|Title:||Prevalence of early childhood caries in 4 Manitoba communities|
|Author(s):||Brothwell DJ, Moore P, Schroth RJ||Year:||2005|
|Journal:||J Can Dent Assoc 71(8): 567|
Objectives: Early childhood caries (ECC) is a particularly destructive form of tooth decay that afflicts young children. Although few prevalence data have been published for Manitoba, long waiting lists for treatment of ECC in hospital indicate that many children in the province suffer from this condition. The purpose of this investigation was to determine the prevalence of ECC and the oral health status of children under 6 years of age in 4 communities in Manitoba and to identify risk factors associated with ECC. Methods: The 4 Manitoba communities were selected according to the best available data regarding the number of young children scheduled for dental treatment under general anesthesia. Two of the communities were located in the southern region of the province, and the other 2 were northern communities. In each region, one community represented a disadvantaged population in a large urban centre, whereas the other was a First Nations (on-reserve) community. The parent or guardian (primary caregiver) of each child under 6 years of age was invited to participate. After informed consent had been obtained from the caregiver, each child underwent a dental examination of the deciduous dentition, and the caregiver completed a retrospective questionnaire by interview. Results: A total of 408 children and their caregivers participated in the study. The overall prevalence of ECC was 53.7%, and the prevalence was similar in all 4 communities, with no statistically significant difference in caries between the high-risk urban communities and the First Nations (on-reserve) communities. The mean number of decayed, extracted or filled teeth ± standard deviation was 4.2 ± 5.0. Older children were more likely to have ECC (p < 0.001), but the caregiver’s level of education was not associated with ECC prevalence (p > 0.05). Children with ECC also exhibited more plaque (p < 0.001). Conclusions: The results of this study indicate that ECC is a serious problem in Manitoba. In addition, this investigation establishes a baseline to help evaluate the effectiveness of current and future prevention initiatives in these 4 communities.

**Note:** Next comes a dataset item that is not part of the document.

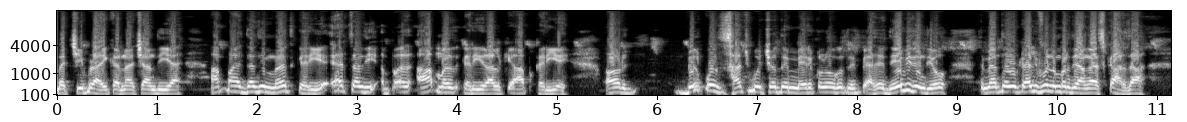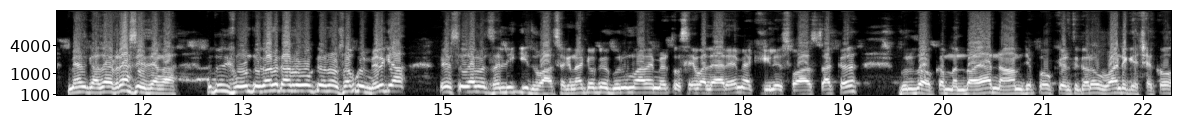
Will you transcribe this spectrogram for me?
ਬੱਚੀ ਪੜ੍ਹਾਈ ਕਰਨਾ ਚਾਹੁੰਦੀ ਹੈ। ਆਪਾਂ ਇਦਾਂ ਦੀ ਮਦਦ ਕਰੀਏ ਇਦਾਂ ਦੀ ਆਪਾਂ ਆਪ ਮਦਦ ਕਰੀਏ ਰਲ ਕੇ ਆਪ ਕਰੀਏ। ਔਰ ਬਿਲਕੁਲ ਸੱਚ ਪੁੱਛੋ ਤੇ ਮੇਰੇ ਕੋਲੋਂ ਅਗਰ ਤੁਸੀਂ ਪੈਸੇ ਦੇ ਵੀ ਦਿੰਦੇ ਹੋ, ਤੇ ਮੈਂ ਤੁਹਾਨੂੰ ਟੈਲੀਫੋਨ ਨੰਬਰ ਦਿਆਂਗਾ ਇਸ ਘਰ ਦਾ। ਮੈਂ ਘਰ ਦਾ ਐਡਰੈਸ ਦੇ ਦਿਆਂਗਾ। ਤੁਸੀਂ ਫੋਨ ਤੇ ਗੱਲ ਕਰ ਲਵੋ ਕਿ ਉਹਨਾਂ ਨੂੰ ਸਭ ਕੁਝ ਮਿਲ ਗਿਆ। ਇਸ ਤੋਂ ਮੈਂ ਤਸੱਲੀ ਕੀ ਦਵਾ ਸਕਣਾ ਕਿਉਂਕਿ ਗੁਰੂ ਮਹਾਰਾਜ ਮੇਰੇ ਤੋਂ ਸੇਵਾ ਲੈ ਰਹੇ ਮੈਂ ਅਖੀਲੇ ਸਵਾਸ ਤੱਕ ਗੁਰੂ ਦਾ ਹੁਕਮ ਮੰਨਦਾ ਹੋਇਆ। ਨਾਮ ਜਪੋ, ਕਿਰਤ ਕਰੋ, ਵੰਡ ਕੇ ਛਕੋ,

|Reference (Biomedical Style):|
|Brothwell DJ, Moore P, Schroth RJ. Prevalence of early childhood caries in 4 Manitoba communities. J Can Dent Assoc. 2005;71(8):567.|